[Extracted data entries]
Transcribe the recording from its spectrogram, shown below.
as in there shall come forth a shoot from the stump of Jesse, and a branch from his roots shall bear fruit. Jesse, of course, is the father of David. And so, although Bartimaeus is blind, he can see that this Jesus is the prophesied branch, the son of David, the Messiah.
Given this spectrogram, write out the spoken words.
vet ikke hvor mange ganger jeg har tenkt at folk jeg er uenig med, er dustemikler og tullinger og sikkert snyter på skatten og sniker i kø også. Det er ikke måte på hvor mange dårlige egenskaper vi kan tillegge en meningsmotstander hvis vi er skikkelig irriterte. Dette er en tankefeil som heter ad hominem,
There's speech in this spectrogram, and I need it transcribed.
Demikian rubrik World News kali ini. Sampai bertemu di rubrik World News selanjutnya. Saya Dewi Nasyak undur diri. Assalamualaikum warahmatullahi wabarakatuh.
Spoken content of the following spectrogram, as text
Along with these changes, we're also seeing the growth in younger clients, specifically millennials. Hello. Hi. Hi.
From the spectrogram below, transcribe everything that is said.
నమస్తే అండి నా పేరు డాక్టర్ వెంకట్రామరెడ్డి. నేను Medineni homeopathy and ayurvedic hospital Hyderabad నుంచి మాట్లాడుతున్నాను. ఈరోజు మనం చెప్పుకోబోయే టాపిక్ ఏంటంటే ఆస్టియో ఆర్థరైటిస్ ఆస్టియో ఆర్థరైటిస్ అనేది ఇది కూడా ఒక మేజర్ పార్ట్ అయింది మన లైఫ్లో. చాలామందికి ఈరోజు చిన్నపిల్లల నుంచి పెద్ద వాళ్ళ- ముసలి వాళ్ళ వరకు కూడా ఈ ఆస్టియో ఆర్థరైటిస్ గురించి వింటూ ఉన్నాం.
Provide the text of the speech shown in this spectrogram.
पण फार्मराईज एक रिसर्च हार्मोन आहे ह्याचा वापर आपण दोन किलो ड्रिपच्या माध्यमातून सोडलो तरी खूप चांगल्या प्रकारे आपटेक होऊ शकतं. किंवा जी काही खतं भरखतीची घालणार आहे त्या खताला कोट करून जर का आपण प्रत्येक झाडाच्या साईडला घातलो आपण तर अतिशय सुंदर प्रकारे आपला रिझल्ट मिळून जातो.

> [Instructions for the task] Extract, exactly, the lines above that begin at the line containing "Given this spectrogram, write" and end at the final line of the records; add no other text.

> [Result]
Given this spectrogram, write out the spoken words.
vet ikke hvor mange ganger jeg har tenkt at folk jeg er uenig med, er dustemikler og tullinger og sikkert snyter på skatten og sniker i kø også. Det er ikke måte på hvor mange dårlige egenskaper vi kan tillegge en meningsmotstander hvis vi er skikkelig irriterte. Dette er en tankefeil som heter ad hominem,
There's speech in this spectrogram, and I need it transcribed.
Demikian rubrik World News kali ini. Sampai bertemu di rubrik World News selanjutnya. Saya Dewi Nasyak undur diri. Assalamualaikum warahmatullahi wabarakatuh.
Spoken content of the following spectrogram, as text
Along with these changes, we're also seeing the growth in younger clients, specifically millennials. Hello. Hi. Hi.
From the spectrogram below, transcribe everything that is said.
నమస్తే అండి నా పేరు డాక్టర్ వెంకట్రామరెడ్డి. నేను Medineni homeopathy and ayurvedic hospital Hyderabad నుంచి మాట్లాడుతున్నాను. ఈరోజు మనం చెప్పుకోబోయే టాపిక్ ఏంటంటే ఆస్టియో ఆర్థరైటిస్ ఆస్టియో ఆర్థరైటిస్ అనేది ఇది కూడా ఒక మేజర్ పార్ట్ అయింది మన లైఫ్లో. చాలామందికి ఈరోజు చిన్నపిల్లల నుంచి పెద్ద వాళ్ళ- ముసలి వాళ్ళ వరకు కూడా ఈ ఆస్టియో ఆర్థరైటిస్ గురించి వింటూ ఉన్నాం.
Provide the text of the speech shown in this spectrogram.
पण फार्मराईज एक रिसर्च हार्मोन आहे ह्याचा वापर आपण दोन किलो ड्रिपच्या माध्यमातून सोडलो तरी खूप चांगल्या प्रकारे आपटेक होऊ शकतं. किंवा जी काही खतं भरखतीची घालणार आहे त्या खताला कोट करून जर का आपण प्रत्येक झाडाच्या साईडला घातलो आपण तर अतिशय सुंदर प्रकारे आपला रिझल्ट मिळून जातो.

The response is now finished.